By now it’s almost certain that the ICD-10 transition will occur on October 1 as scheduled, barring any last minute congressional intervention. Lately we’ve been talking to many members preparing for the transition and a consistent concern is coming through loud and clear: productivity.
More specifically, many organizations expect their coder productivity to take a hit as they adapt to the new coding system, along with additional downstream implications such as backlogs, payment delays, and potential changes in labor requirements—including outsourcing or additional hiring.
Naturally when attempting to prepare for the likely hit on their revenue cycle, many organizations have looked for benchmarks to help estimate what the initial coder productivity decline might look like. Sadly, much of the available literature doesn’t provide any concrete answers and doesn’t alleviate much of the uncertainty. Let’s look at some prior examples.

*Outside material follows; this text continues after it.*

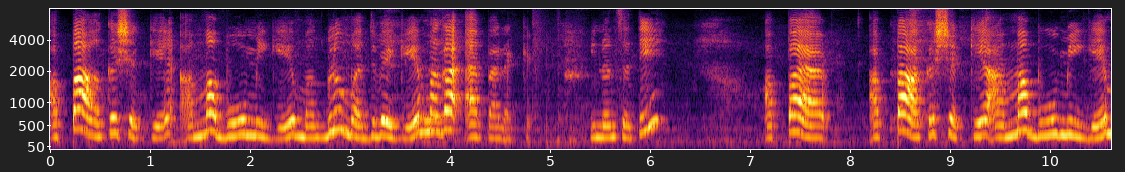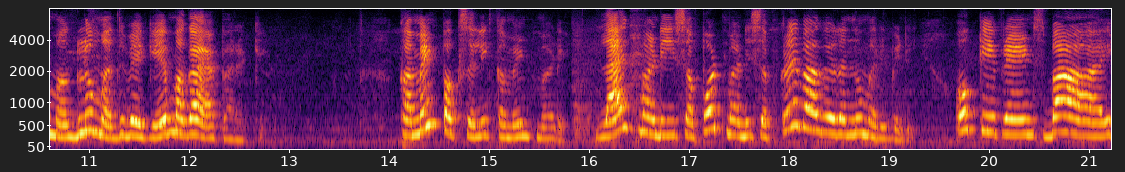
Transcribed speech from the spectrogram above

The Canadian ICD-10 transition
We’ve heard a few members cite the Canadian experience as the basis for an expected 50% initial drop in productivity related to the ICD-10 transition. This benchmark can be traced back to one study—hardly a robust body of literature—published by Humber River Regional Hospital in Ontario, Canada after it implemented ICD-10 in 2003.
While this study foreshadows a productivity decline, it’s not an apples to apples comparison. There are several situational differences between the Canadian transition and the impending U.S. transition that make it challenging to extrapolate such productivity decline to what’s ahead.
Factors that increased transition complexity for Canada
- Canada switched from paper to electronic coding at the same time. U.S. hospitals will not face this added hurdle.
Factors that decreased transition complexity for Canada
- Canada implemented ICD-10 only in the hospital setting. This makes the Canadian transition arguably simpler than the one the U.S. is about to experience, as ICD-10CM will be employed across all health care settings in the U.S.
- Canada’s procedural coding system expanded from 3,500 to 20,000 codes; the U.S. system will change from 4,000 to approximately 72,000 codes. U.S. coders will have to learn more codes in ICD-10 and will be required to be more specific in their charts than Canadian coders.
- Canada has a single-payer system. The government was able to make centralized decisions regarding training and footed the bill for the transition. All hospitals were equally ready for ICD-10, which is certainly not the case in the U.S. where hospitals vary in preparedness for the change.
Examples closer to home
Unfortunately, the U.S.-based research on ICD-10 doesn’t paint a perfect picture either. Two ICD-10 field-test projects, conducted in 2003 and 2013, showed productivity declines similar to the Canadian benchmark. However, the coders in both these studies were “cold”—meaning they had never been exposed to ICD-10 before the field test.
Many hospitals’ coders have already had the opportunity to practice using the new code set by dual-coding. The field test results do not reflect any learning curve, making it hard to predict what hospitals that have dual-coded can expect after October 1.
Taking a data driven approach to stay on top of productivity declines
Given the lack of reliable industry benchmarks, one of our progressive members created a productivity database to capture dual-coding performance, including the number of charts per hour their coders completed under ICD-9 and the number of the same charts completed under ICD-10. This member is collecting this information weekly and using it to estimate the productivity declines they can potentially expect under ICD-10. They are also planning to use this data to help assess when they’ve regained their pre-ICD-10 coding productivity after the transition.
While the Canadian experience and the U.S. field tests foreshadow a general decline in productivity after the ICD-10 transition, the reality is likely to be different across organizations based on the level of preparation and training invested to date. Measuring your productivity in ICD-9 and ICD-10 before the transition can help provide a baseline, helping you understand if and when you approach prior productivity levels, and communicate needs for resources internally.